The fact that more and more people are in financial turmoil in one of the most affluent societies in the world is of both great interest and major concern. Bankruptcy rates in the United States have steadily increased over the past 30 years, reaching all-time highs. Home foreclosures are at record levels, and the personal savings rate is at its lowest point since the Great Depression. This timely and important volume is a fascinating combination of psychological inquiry and sociological commentary. Its essential premise is that the financial failures of so many Americans today are the inevitable byproduct of singularly unique, contemporary social and economic policies whose underlying purpose is to undermine and indeed to denigrate self-control. Bringing together research from the psychological science of self-control and consumer behavior, as well as from behavioral economics, the book surveys how broad social and economic changes over the last 30 years have affected our relationship with money, from the rise of consumer credit to the increase in gambling venues to the expansion of new shopping and spending opportunities provided by the Internet.

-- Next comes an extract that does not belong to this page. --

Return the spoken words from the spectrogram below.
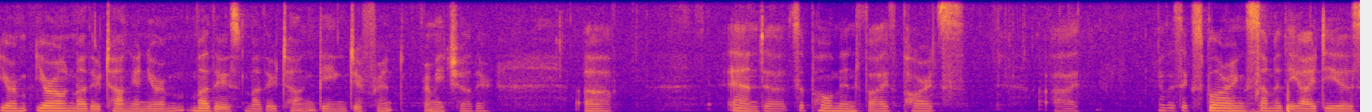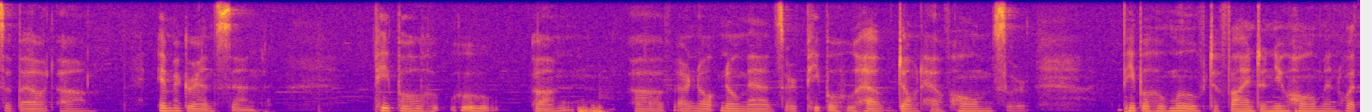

It concludes both with personal advice for the individual who wants to achieve greater financial stability and with pointed policy recommendations for economic and social change that will help promote the financial health of all Americans. Engagingly written, with startling insights about the dynamics of modern consumerism and with poignant human-interest stories of people the author encountered in bankruptcy court, Going Broke challenges dominant American economic philosophy and, as a result, is likely to stir controversy and serious debate in the public forum.